>>>

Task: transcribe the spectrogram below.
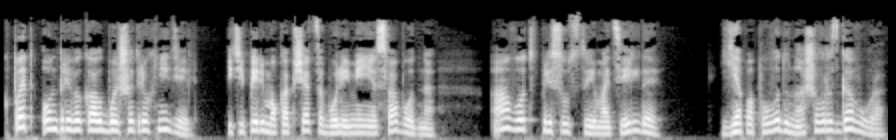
К Пэт он привыкал больше трех недель и теперь мог общаться более-менее свободно. А вот в присутствии Матильды... «Я по поводу нашего разговора»,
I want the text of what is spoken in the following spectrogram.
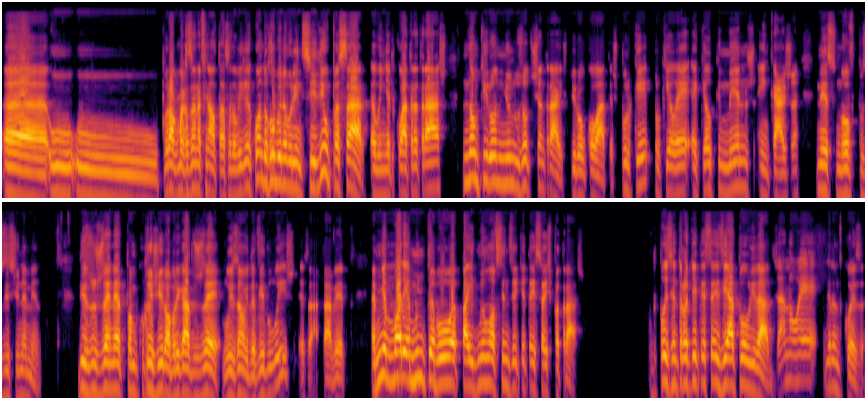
uh, o, o, por alguma razão, na final da taça da Liga, quando o Ruben Amorim decidiu passar a linha de 4 atrás, não tirou nenhum dos outros centrais, tirou o Coates. Porquê? Porque ele é aquele que menos encaixa nesse novo posicionamento. Diz o José Neto para me corrigir, obrigado José, Luizão e David Luiz. Exato, está a ver a minha memória é muito boa, aí de 1986 para trás. Depois, entre 86 e a atualidade, já não é grande coisa.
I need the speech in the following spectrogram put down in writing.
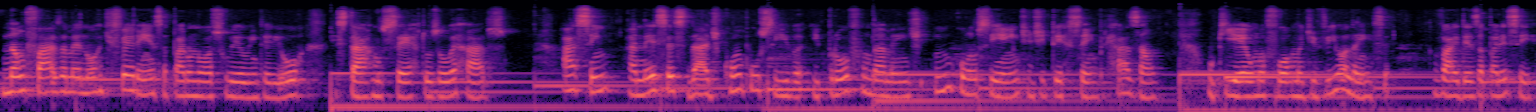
não faz a menor diferença para o nosso eu interior estarmos certos ou errados. Assim, a necessidade compulsiva e profundamente inconsciente de ter sempre razão, o que é uma forma de violência, vai desaparecer.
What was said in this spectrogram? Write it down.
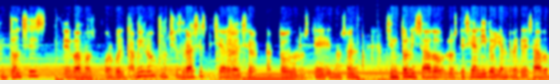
Entonces, eh, vamos por buen camino. Muchas gracias. Quisiera agradecer a todos los que nos han sintonizado, los que se han ido y han regresado.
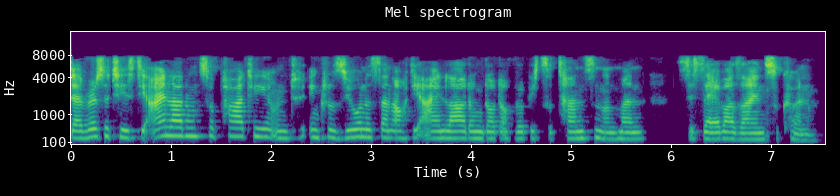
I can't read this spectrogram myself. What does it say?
Diversity ist die Einladung zur Party und Inklusion ist dann auch die Einladung, dort auch wirklich zu tanzen und man sich selber sein zu können.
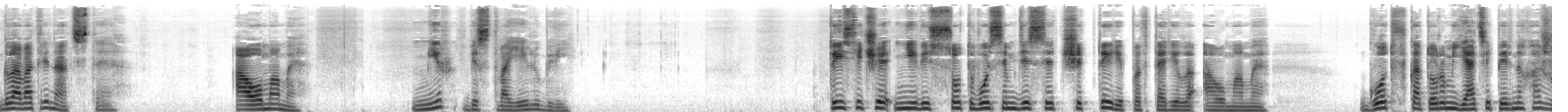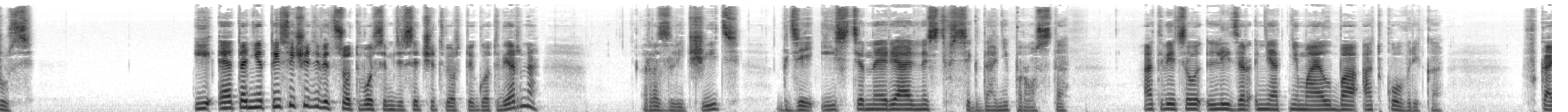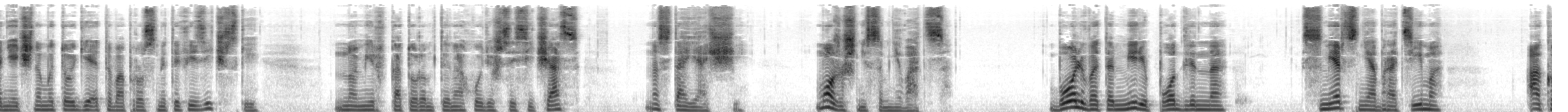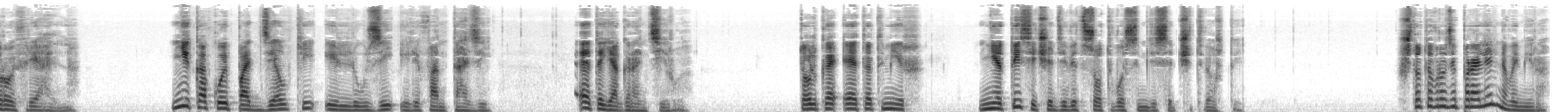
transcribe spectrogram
Глава 13. Ао Маме. Мир без твоей любви. 1984, повторила Ао Маме. Год, в котором я теперь нахожусь. И это не 1984 год, верно? Различить, где истинная реальность, всегда непросто. — ответил лидер, не отнимая лба от коврика. В конечном итоге это вопрос метафизический, но мир, в котором ты находишься сейчас, настоящий. Можешь не сомневаться. Боль в этом мире подлинна, смерть необратима, а кровь реальна. Никакой подделки, иллюзий или фантазий. Это я гарантирую. Только этот мир — не 1984. Что-то вроде параллельного мира.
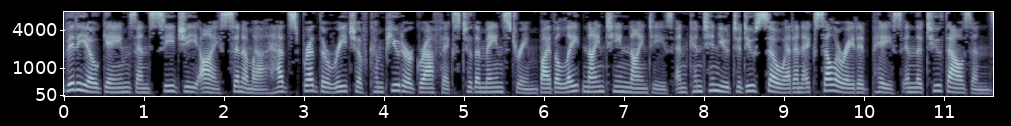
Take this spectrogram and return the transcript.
Video games and CGI cinema had spread the reach of computer graphics to the mainstream by the late 1990s and continued to do so at an accelerated pace in the 2000s.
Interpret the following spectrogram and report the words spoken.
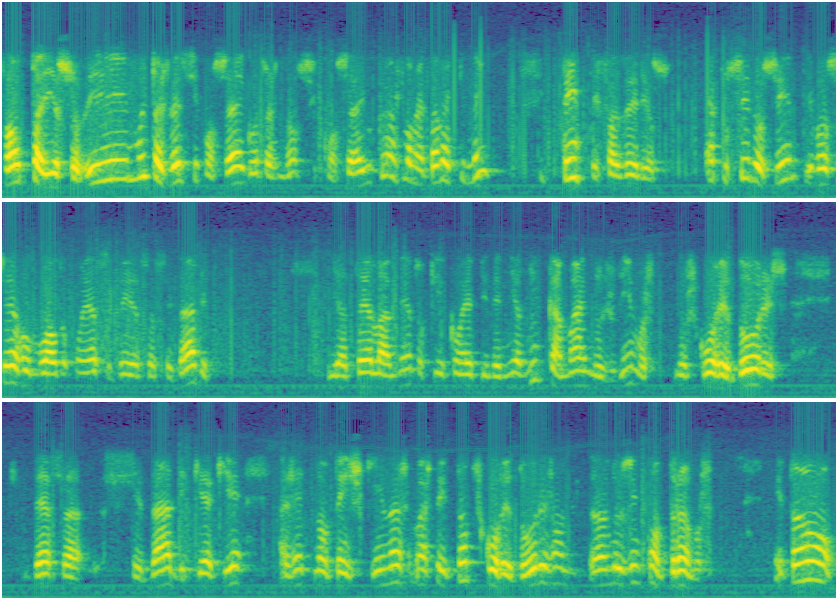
Falta isso. E muitas vezes se consegue, outras não se consegue. O que eu acho lamentável é que nem se tente fazer isso. É possível sim, e você, Romualdo, conhece bem essa cidade, e até lamento que com a epidemia nunca mais nos vimos nos corredores dessa cidade, que aqui a gente não tem esquinas, mas tem tantos corredores onde nós nos encontramos. Então,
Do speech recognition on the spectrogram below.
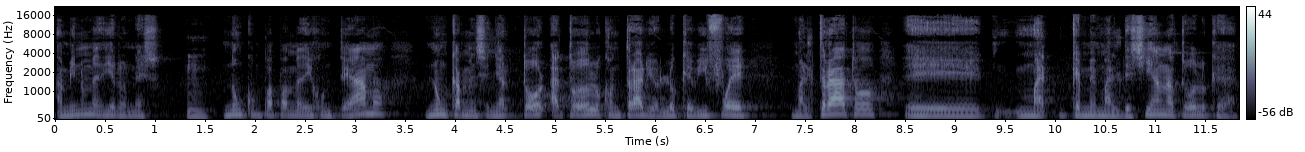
a mí no me dieron eso. Mm. Nunca un papá me dijo un te amo, nunca me enseñaron, a todo lo contrario, lo que vi fue maltrato, eh, que me maldecían a todo lo que da.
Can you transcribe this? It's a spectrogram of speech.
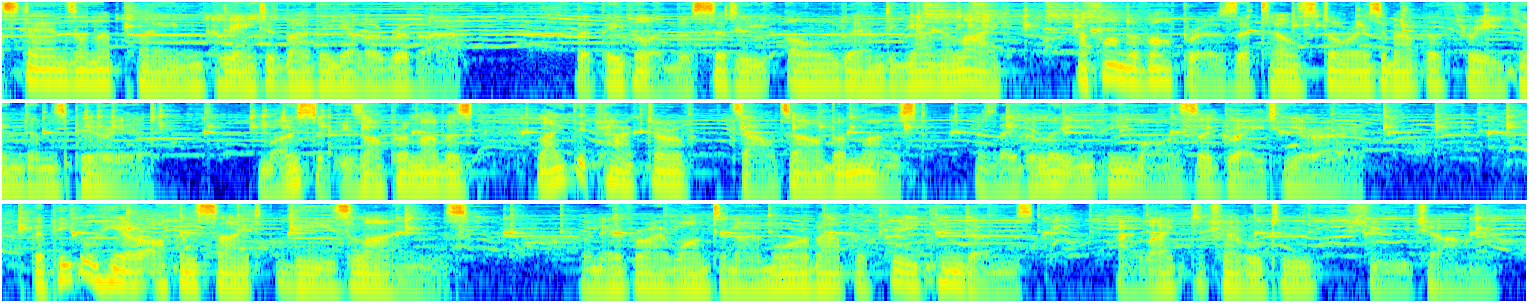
stands on a plain created by the Yellow River. The people of the city, old and young alike, are fond of operas that tell stories about the Three Kingdoms period. Most of these opera lovers like the character of Cao Cao the most, as they believe he was a great hero. The people here often cite these lines. Whenever I want to know more about the Three Kingdoms, I like to travel to Xuchang.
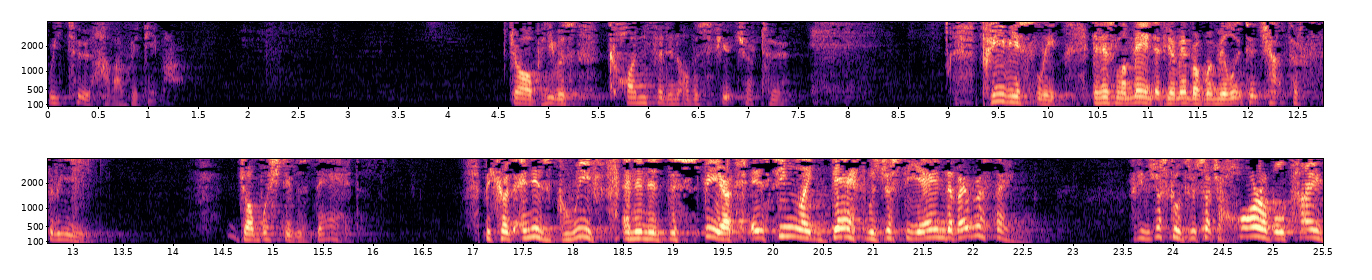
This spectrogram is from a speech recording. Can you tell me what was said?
We too have a Redeemer. Job, he was confident of his future too. Previously, in his lament, if you remember when we looked at chapter 3, Job wished he was dead. Because in his grief and in his despair, it seemed like death was just the end of everything. And he was just going through such a horrible time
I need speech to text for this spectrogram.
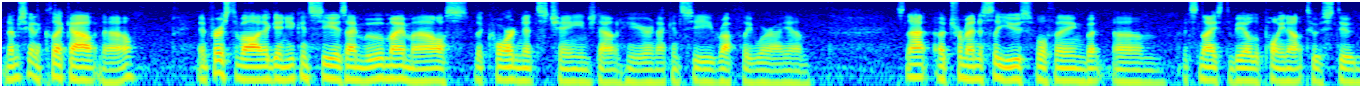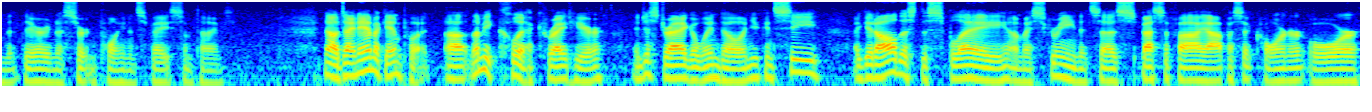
And I'm just going to click out now. And first of all, again, you can see as I move my mouse, the coordinates change down here, and I can see roughly where I am. It's not a tremendously useful thing, but um, it's nice to be able to point out to a student that they're in a certain point in space sometimes. Now, dynamic input. Uh, let me click right here and just drag a window, and you can see I get all this display on my screen that says specify opposite corner or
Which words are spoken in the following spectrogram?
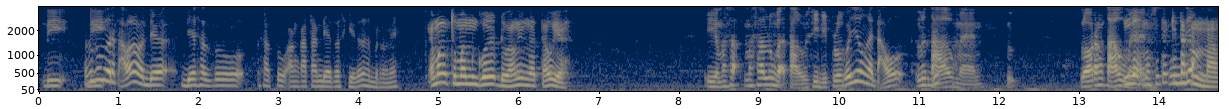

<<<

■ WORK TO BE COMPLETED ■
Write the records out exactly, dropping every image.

■ ANSWER FOR THE TASK ■
Task: transcribe the spectrogram below.
К Пэт он привыкал больше трех недель и теперь мог общаться более-менее свободно. А вот в присутствии Матильды... «Я по поводу нашего разговора»,
I want the text of what is spoken in the following spectrogram.
uh, o, o, por alguma razão, na final da taça da Liga, quando o Ruben Amorim decidiu passar a linha de 4 atrás, não tirou nenhum dos outros centrais, tirou o Coates. Porquê? Porque ele é aquele que menos encaixa nesse novo posicionamento. Diz o José Neto para me corrigir, obrigado José, Luizão e David Luiz. Exato, está a ver a minha memória é muito boa, aí de 1986 para trás. Depois, entre 86 e a atualidade, já não é grande coisa.
I need the speech in the following spectrogram put down in writing.
não faz a menor diferença para o nosso eu interior estarmos certos ou errados. Assim, a necessidade compulsiva e profundamente inconsciente de ter sempre razão, o que é uma forma de violência, vai desaparecer.
What was said in this spectrogram? Write it down.
Entonces, eh, vamos por buen camino. Muchas gracias. Quisiera agradecer a todos los que nos han sintonizado, los que se han ido y han regresado.
I can't read this spectrogram myself. What does it say?
Diversity ist die Einladung zur Party und Inklusion ist dann auch die Einladung, dort auch wirklich zu tanzen und man sich selber sein zu können.
transcribe spectrogram
Глава 13. Ао Маме. Мир без твоей любви. 1984, повторила Ао Маме. Год, в котором я теперь нахожусь. И это не 1984 год, верно? Различить, где истинная реальность, всегда непросто. — ответил лидер, не отнимая лба от коврика. В конечном итоге это вопрос метафизический, но мир, в котором ты находишься сейчас, настоящий. Можешь не сомневаться. Боль в этом мире подлинна, смерть необратима, а кровь реальна. Никакой подделки, иллюзий или фантазий. Это я гарантирую. Только этот мир — не 1984. Что-то вроде параллельного мира.
Take this spectrogram and return the transcript.
Video games and CGI cinema had spread the reach of computer graphics to the mainstream by the late 1990s and continued to do so at an accelerated pace in the 2000s.
Interpret the following spectrogram and report the words spoken.
Falta isso. E muitas vezes se consegue, outras não se consegue. O que eu acho lamentável é que nem se tente fazer isso. É possível sim, e você, Romualdo, conhece bem essa cidade, e até lamento que com a epidemia nunca mais nos vimos nos corredores dessa cidade, que aqui a gente não tem esquinas, mas tem tantos corredores onde nós nos encontramos. Então,
Do speech recognition on the spectrogram below.
a mí no me dieron eso. Mm. Nunca un papá me dijo un te amo, nunca me enseñaron, a todo lo contrario, lo que vi fue maltrato, eh, que me maldecían a todo lo que da.
Can you transcribe this? It's a spectrogram of speech.
stands on a plain created by the Yellow River. The people of the city, old and young alike, are fond of operas that tell stories about the Three Kingdoms period. Most of these opera lovers like the character of Cao Cao the most, as they believe he was a great hero. The people here often cite these lines. Whenever I want to know more about the Three Kingdoms, I like to travel to Xuchang.
This spectrogram is from a speech recording. Can you tell me what was said?
We too have a Redeemer. Job, he was confident of his future too. Previously, in his lament, if you remember when we looked at chapter 3, Job wished he was dead. Because in his grief and in his despair, it seemed like death was just the end of everything. And he was just going through such a horrible time
I need speech to text for this spectrogram.
And I'm just going to click out now. And first of all, again, you can see as I move my mouse, the coordinates change down here, and I can see roughly where I am. It's not a tremendously useful thing, but um, it's nice to be able to point out to a student that they're in a certain point in space sometimes. Now, dynamic input. Uh, let me click right here and just drag a window, and you can see I get all this display on my screen that says specify opposite corner or
Which words are spoken in the following spectrogram?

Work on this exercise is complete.